I may be quite obsessed recently with my bachelor thesis about storytelling, but honestly, who don’t like story? There are so many competitors out there offering the same subscription service, so why should I choose you? If you tell me the story why you start this first or stories of people like me, something like “because you won’t need to compromise time and fashion”, “because you can feel beautiful and surprised every day without losing focus on your life goals”. If I am in your story, I like your clothes design, and I see that you are responsive to my feedback,  I can be your loyal customer for a long time. What I buy is not limited to convenience, indeed, it is the belief, the lifestyle, the dream that i buy into.

So what’s in it for clothing subscription business:

1) have more personal relationships with customers in different ways and on different platforms

2) provide more product information and listen more to what the customers has to say. Listen, understand and change to stay in customer’s heart.

3) tell stories, make our customers believe, and then write the stories together.

Honestly, i guess that this is easier said than done. But as soon as one business starts the wheel, it will undoubtedly become the leader and finally set the expectation for the rest.

Here’s why we should add storytelling to our market segment. The thesis research blew me away with this.

Imagine a market where you are not only identified with your age, your  nationality, your income, your whatever but  also for what you  BELIEVE!

It was exceptionally a warm day when I was visiting a friend in Helsinki.  We were jabbering on our way home when we came across an old bookstore. I have always loved old bookstores with all the nostagic  atmosphere and chance to run into a beautiful serendipity. This time, it was a whitish and greenish book back in the first shelves near the counter. The title catches my attention right away: “The Dream Society – How the coming shift from information to imagination will transform your business” by Rolf Jensen. It might have been because I obviously seemed to be glued to the book, my friend offered to buy me the book right away. The book is no doubt an interesting book to read, but it is only until recently that I find some connections between what the book has to say and what I have observed and experienced.

A few months after I finished the book, I came across a business with the so-called storytelling stratety. It was Everlane, the startup business that disrupted the fashion retail industry with the story about transparency. “It would be so cool to see the true cost of producing the tee I am wearing”, I told myself.  I was inspired, but I also wondered whether my friends would also be interested. They are urban students between the age of 18 and 24, which fits right into the target customer segment of Everlane.  It was the reason why I started my thesis of Digital Storytelling with the representative example from Everlane to test quantitatively the impact of the storytelling tactics.

 

digital storytelling
Infographic about Everlane’s transparency story

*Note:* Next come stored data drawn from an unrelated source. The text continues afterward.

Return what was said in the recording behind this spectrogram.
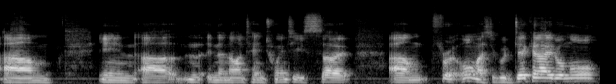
Um, in, uh, in the 1920s. So um, for almost a good decade or more,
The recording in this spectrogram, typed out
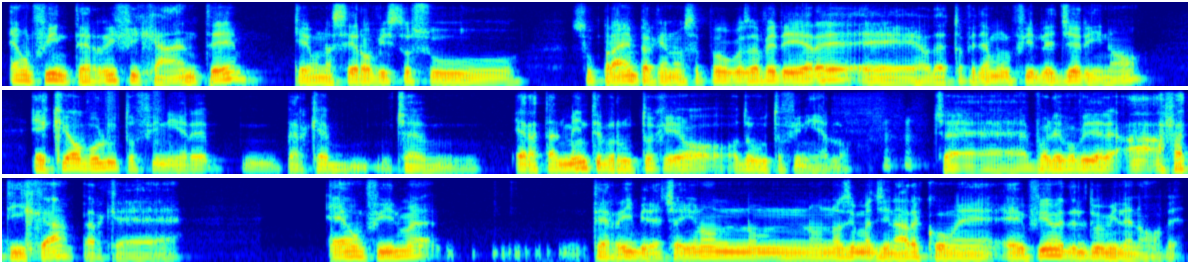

My surveys are now ready to be distributed already, but last night, after some conversations, I just realized that my friends who were also from Vietnam and around my age would not necessarily be inspired by this same story by Everlane. This reminds me of the way Mr. Jensen describes the future markets in the Dream Society. There will not be Market for Products, but instead Market for Stories. In other words, if i identify myself with Everlane, I choose to tell the story about me with the belief in transparency. For my friends, even though they are from the same background, they may have a different story that they want to relate themselves to instead of transparency.  There might have also been other reasons for my friends’ indifference: Vietnam’s disposable income is not that high yet, my friends’ preference for stories of other well-known brands, etc. If this is the case, market research here plays a very important role in helping companies either identify their target customers or identify the story market that have not been tapped into.

I am now still working on my thesis, but hopefully I can find some cool things to get updated with the storytelling market. For now, I feel inspired and excited about this new territory. The Dream Society, written and dreamt in 1999, is not that far away.